On the racetrack, the Acura NSX howls like an Indy-500 racer. But on the street, in its Quiet mode, it purrs like a Honda kitten.
In 2012, Acura announced it would bring back its high-tech sports car, and this time, it would be a supercar with a hybrid gasoline-electric power unit.
While pricing starts at $157,800 (including the $1,800 freight charge from Ohio), the price with all factory options is just about $203,400 (with metallic paint).
For that, the buyer gets an all-wheel drive, two-seat exotic powered by a turbocharged, 3.5-liter V-6 integrated engine with three electric motors, a small battery, and a nine-speed, dual-clutch automatic transmission. Most of those elements are American made, engineered, designed and tested. The NSX is an aluminum-intensive car, with a lot of carbon fiber and some sheet-molding compound (a kind of fiberglass-reinforced plastic) on some of the shapely body panels.
With 573 total horsepower — between the engine and motors — and 476 foot-pounds of torque, the power pours forth from launch to 6,000 rpm. The car redlines at 7,500 rpm. The V-6 powers the rear wheels, while the two front motors add boost and yaw (spin) control. The third motor (between the engine and transmission) is for “torque fill” — to add instant power on takeoff as the twin-scroll turbos catch a breath and begin to wail. The unofficial zero-to-60 acceleration takes less than 3 seconds, an engineer told me.
The gasoline-electric integration is so slick that I could not sense the car was hybrid or part-electric. Driving just on the battery is only possible for a short distance, such as sneaking out of the garage or stealthily returning home.
While I couldn’t touch the 138 mph that Rahal clocked in my hot lap, I did hit 134 and 135 mph a couple of times on the back straight of the 1.8-mile West Palm track at The Thermal Club in Coachella Valley.
There was no turbo lag, hesitation or odd pedal feel to the regenerative braking, and the automatic stop-start at idle was almost a curious extra in Quiet mode.
I drove an advanced-tech sports car, and it made me a better driver. While behind the wheel, I once glanced at the speedometer and then at the braking cones just before a sharp left-hand turn, when I heard the engineer-coach in the passenger seat yell, “Brake, brake, brake — hard.” I was grateful for those 15-inch vented carbon fiber brake rotors ($9,900). What is not noticeable is the car’s 3,800-pound curb weight.

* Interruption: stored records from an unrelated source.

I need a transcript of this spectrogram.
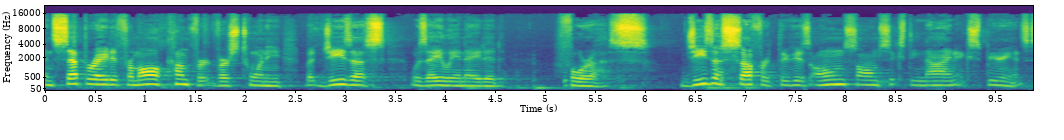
and separated from all comfort, verse 20, but Jesus was alienated for us. Jesus suffered through his own Psalm 69 experience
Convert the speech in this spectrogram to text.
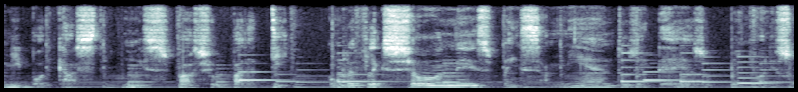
mi podcast, un espacio para ti, con reflexiones, pensamientos, ideas, opiniones,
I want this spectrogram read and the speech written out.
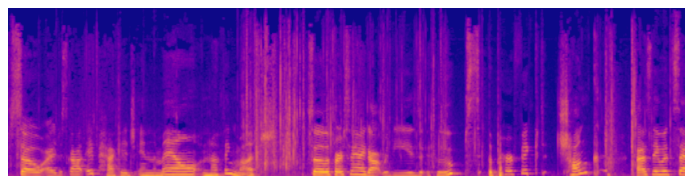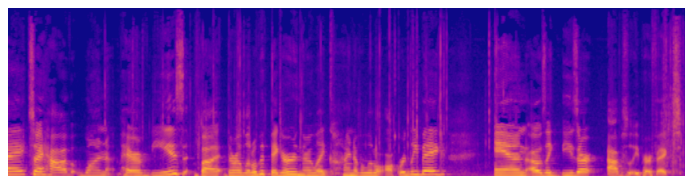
So I just got a package in the mail, nothing much. So the first thing I got were these hoops, the perfect chunk as they would say. So I have one pair of these, but they're a little bit bigger and they're like kind of a little awkwardly big. And I was like, these are absolutely perfect.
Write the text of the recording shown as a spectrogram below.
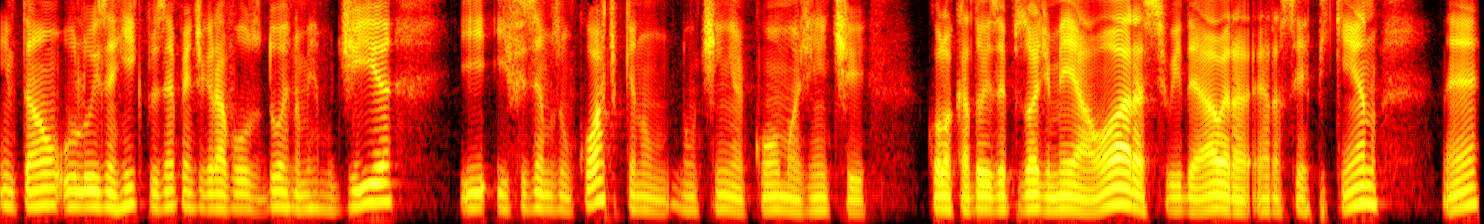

That’s hefty considering the large Jaguar XF sedan weighs 3,700 pounds.
The nine-speed transmission is among the most cooperative I’ve tested. There is no hesitation when clicking off a downshift, which is quicker than lightning.
As power-rich as this car is, performance was not the team’s only mission. The goal was to build a beautiful beast that can be driven every day.
The powertrain has Quiet, Sport, Sport-Plus and Track modes. Quiet is the neighborly, responsible mode that uses more electric power and keeps the quad exhaust pipes toned down. The electronic stability aids can be deactivated, though I drove with those controls on.
The interior was designed for daily-driving comfort. There are good sightlines over the hood, the doors open very wide, and there is plenty of elbowroom and headroom, even for robust 6-foot-5 occupants.
Trunk space behind the middle-engine layout is just 4.4 cubic feet, but it was configured to hold two modest-sized golf bags. There is adequate room for a couple of small bags.
I picked up on three key elements in the first 50 feet of driving: the steering, the suspension and the Indy-car blare of the exhaust. Some of that glorious sound is piped back into the well-soundproofed cabin to help the driver to listen to the rpm’s for shift points.
The steering felt perfect for its light weight, and it clearly communicated what each front tire was doing. Hours and hours went into designing the steering wheel, which has a flat arc at the top and a flat bottom. The grip points, wheel girth and surface smoothness are all driver-engagement points. And the flat top helps sightlines because there is no seat-height adjustment, although the wheel tilts and telescopes.
But there are a couple of areas to consider:
• The skimpy visors are almost useless, and they don’t have mirrors. But that’s because a fuller, more functional visor proved severely dangerous during computerized crash testing.
• The detachable cup holders are wonky and positioned on the right of the center console.
• There is little interior storage space.
• The fuel economy seems light at 20 mpg city, 22 highway and 21 combined on the required premium fuel. But does anyone care?
• After a four-year gestation, the wait will have been worth it for those considering this beautiful $200,000 beast.
Mark Maynard is online at firstname.lastname@example.org. Find photo galleries and more news at Facebook.com/MaynardsGarage